Bureau of Criminal Apprehension Cries Uncle

Posted On July 13, 2016 by Charles Ramsay

Truth is often stranger than fiction. Since the beginning of 2016, Ramsay Law Firm has been making a concerted effort to expose the flaws in Minnesota's DWI breath testing scheme. We've brought challenges in courthouses around the state, sometimes bringing in experts from around the country, sometimes just subpoenaing breath test scientists from the Minnesota Bureau of Criminal Apprehension and confronting them directly with the science that refutes their breath test results.

After almost a year of exposing these flaws - lack of traceable results, misleading methods of reporting bias, failures to admit just how inaccurate breath tests really are â?? we started a blog series explaining our methods, providing the scientific basis for our challenges, and presenting our evidence to a wider audience. Alongside our blog, we were being asked to present at numerous nationwide seminars, including the annual two-day Criminal Justice Institute and presentations sponsored by the Innocence Project.

On the heels of the last blog post in the series, where we released a series of transcripts detailing our efforts in the courtroom, we received some astounding news: the BCA cried uncle.

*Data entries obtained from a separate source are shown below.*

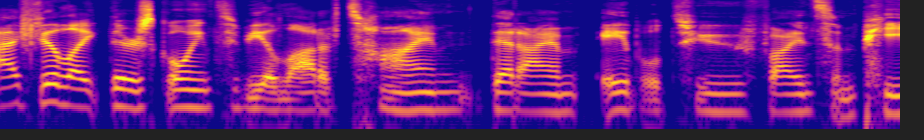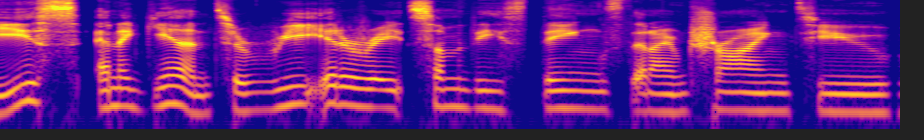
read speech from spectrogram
I feel like there's going to be a lot of time that I am able to find some peace. And again, to reiterate some of these things that I'm trying to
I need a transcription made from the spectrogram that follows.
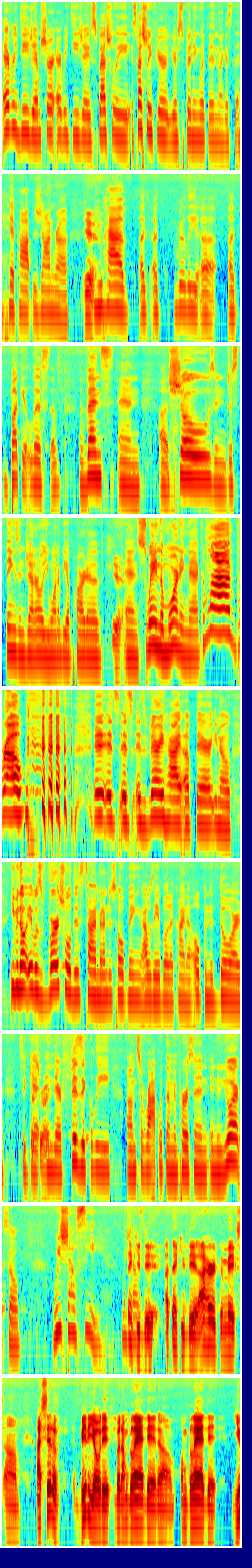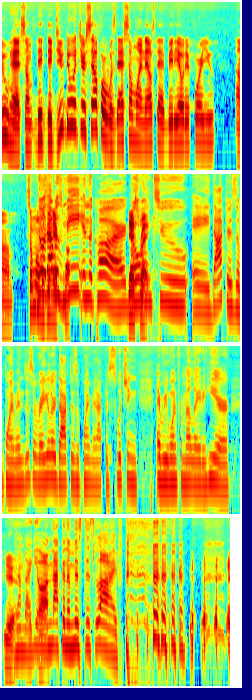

Yesterday, in court, for the first time, a BCA scientist revealed that they are now willing to share just how inaccurate Minnesota's breath tests actually are. The number they cited was basically "0.01,| an uncertainty figure that specifically applies to tests around the 0.08 level (we know there will be even more uncertainty at higher levels).

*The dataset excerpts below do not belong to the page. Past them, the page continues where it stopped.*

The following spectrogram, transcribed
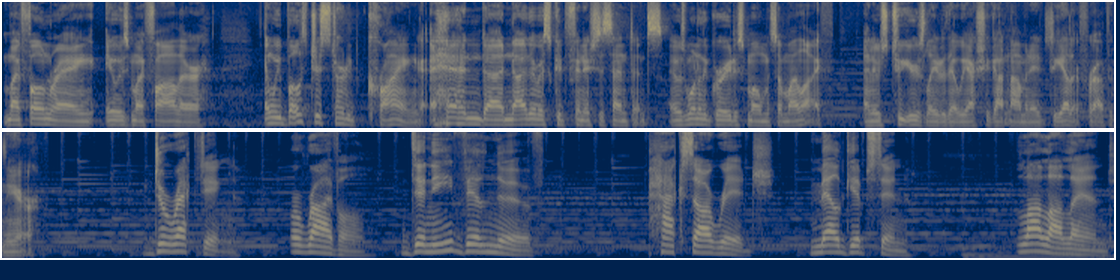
My phone rang, it was my father, and we both just started crying, and uh, neither of us could finish the sentence. It was one of the greatest moments of my life. And it was two years later that we actually got nominated together for Up in the Air. Directing Arrival, Denis Villeneuve, Hacksaw Ridge, Mel Gibson, La La Land,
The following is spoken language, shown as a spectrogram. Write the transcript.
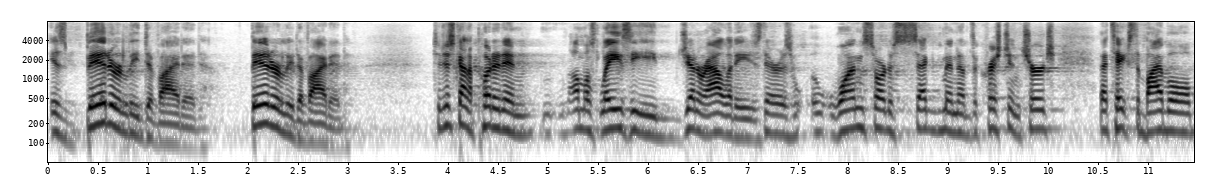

It took months and months of effort to finally expose this figure, but the hardest part is done. The BCA will now admit that breath tests are more than 3 times as inaccurate as urine or blood tests, and this number calls into question any breath test that is 0.09 or lower. This potentially negates hundreds of pending DWI cases were drivers were close to the legal limit â?? and will have lasting consequences for drivers who are close to that other limit, 0.16 (where enhanced penalties attach).

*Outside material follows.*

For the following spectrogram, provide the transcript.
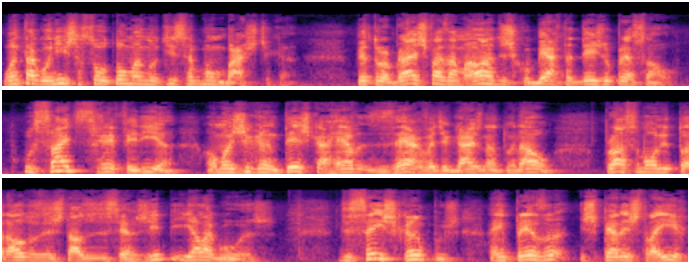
o antagonista soltou uma notícia bombástica. Petrobras faz a maior descoberta desde o pré-sal. O site se referia a uma gigantesca reserva de gás natural próximo ao litoral dos estados de Sergipe e Alagoas. De seis campos, a empresa espera extrair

Consider this fact, helpfully provided to us by the Department of Public Safety: annually, Minnesota sees approximately 2,000 drivers who provide a breath sample between 0.08 and 0.09 and get charged with a DWI. With this new information, those drivers are very much "not guilty."

Interestingly, we also found out that the BCA obtained this |0.01| number by hiring the very expert we were continually throwing in their faces â?? Rod Gullberg. The BCA spent months distancing themselves from Gullberg's publications and questioning his qualifications . . . but in the end, they actually paid him to help them release the numbers that we had been demanding since the beginning.

The fight certainly isn't over, but this is a huge step. We now, finally, can get the BCA to admit that |0.08| does not actually equal |0.08,| and that uncertainty affects the results of their breath tests substantially more than when a driver is subjected to a urine or a blood test.

Today was a good day â?? it's not often that science prevails in a legal battle, especially when government scientists are doing their best to convince judges that the science doesn't matter.

Today it matters.